In 1963, Kodak introduced the Instamatic 100. This camera was the first Instamatic, which means it was the first camera with a film cartridge that you could simply pop in and be ready to shoot. Simple to use and popular. A small reflector box pops out on the top of the camera with a slot for the user to insert Christmas tree light sized flashbulbs.
In the late ’60s and early ’70s, Kodak upgraded the Instamatic 100 to the Instamatic 104 and it’s close cousin, the R4. These later cameras sported a snappy new flash cube that had four small flash bulbs in it. After each bulb was fired, the cube would spin and a fresh bulb would come to the front. After all four bulbs were used, the cube would fly off. (Sounds like fun.)
Heading into the 1980s, Kodak began to realize that digital photography was on the frontier. So they invented the disk camera to get people used to the idea that someday their pictures would be on a disk. (Or so an old photofinisher told me.) However, the negative size was small and the image quality of the disk camera stank. This particular model is the Tele-Disk, which has both a normal and a telephoto lens. You change which lens you use by pressing on the flash. (Finally, electronic flash!)

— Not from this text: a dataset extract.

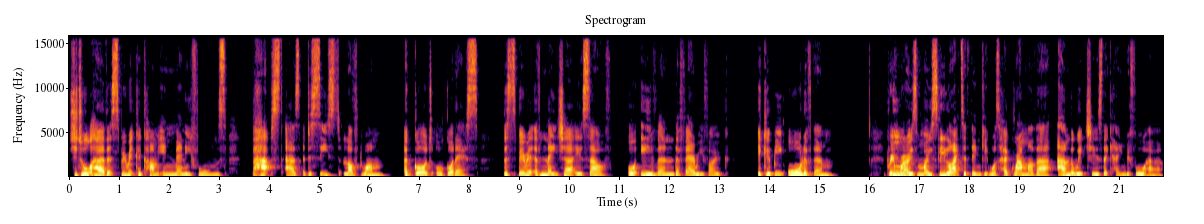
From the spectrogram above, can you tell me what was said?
She taught her that spirit could come in many forms, perhaps as a deceased loved one, a god or goddess, the spirit of nature itself, or even the fairy folk. It could be all of them. Primrose mostly liked to think it was her grandmother and the witches that came before her.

I happened to be lucky enough to find a disk camera with the film still inside. While taking these pictures, I was overcome with curiosity and opened it up for the first time. As you can see, the film cartridge looks like a small floppy disk.
As far as I know, you can’t buy film for any of these cameras anymore. They’re reminders of history and wonderful curiosities for lovers of all things photographic.
Next Week: More Cameras or Seasonal
I’m debating the idea of doing another seasonal sort of blog post. Another documentation of progress towards my favorite season. If I decide not to, I’ll probably photograph more cameras, possibly my first one.